Epoch Auto: It seemed to come from nowhere, out of left field.
Mr. Hoffmann: Perhaps. From a premium, luxury performance brand, no less! Thing is, it is obviously a Jaguar. Jaguar DNA is firmly embedded in this vehicle. We have been working on this for some time. We wanted our first EV to be spectacular. To look like a performance automobile, but without performance or range anxiety! We are estimating a range of 350 km on a full charge. This is a 4-door, luxury 5-seat SUV that runs off a liquid cooled battery pack, will achieve 350 km on one charge and will produce the equivalent of 400 hp and 516 lb-ft of torque!
Epoch Auto: Seems as if the future looks very bright for JLR going forward.

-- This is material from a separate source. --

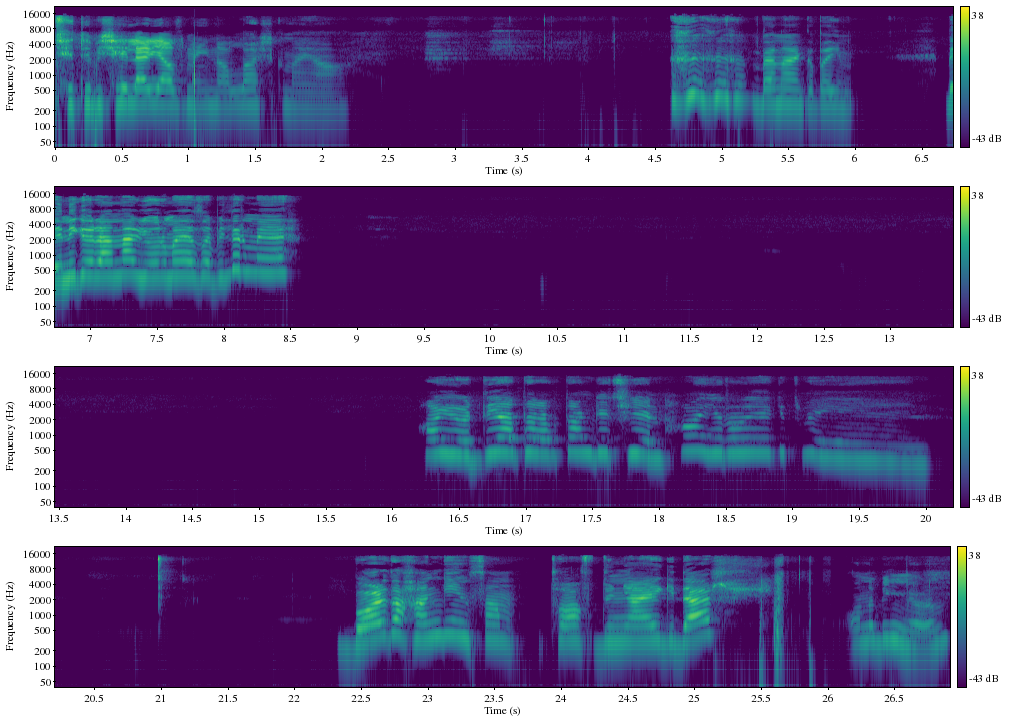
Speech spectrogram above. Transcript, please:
Çete bir şeyler yazmayın Allah aşkına ya. ben arkadayım. Beni görenler yoruma yazabilir mi? Hayır diğer taraftan geçin. Hayır oraya gitmeyin. Bu arada hangi insan tuhaf dünyaya gider? Onu bilmiyorum.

Mr. Hoffmann: JLR would never be described as vanilla! We will not be something for everyone. That dilutes everything for everyone. Of course, we want to be seen, to be recognized. We have no desire to be considered ubiquitous in either the premium performance category or the premium SUV class. While driving, you may see an occasional Jag or Land Rover—multiple sightings are unlikely. You will, however, remember.
David Taylor is an independent automotive lifestyle writer, producer, and editor based in Barrie, Ontario who is fascinated by innovation and technology which enhance the overall driving experience. He’s also a member of the Automobile Journalists Association of Canada (AJAC). Follow him on Twitter @Omemeeozzie or on Instagram @hugoscaroftheweek.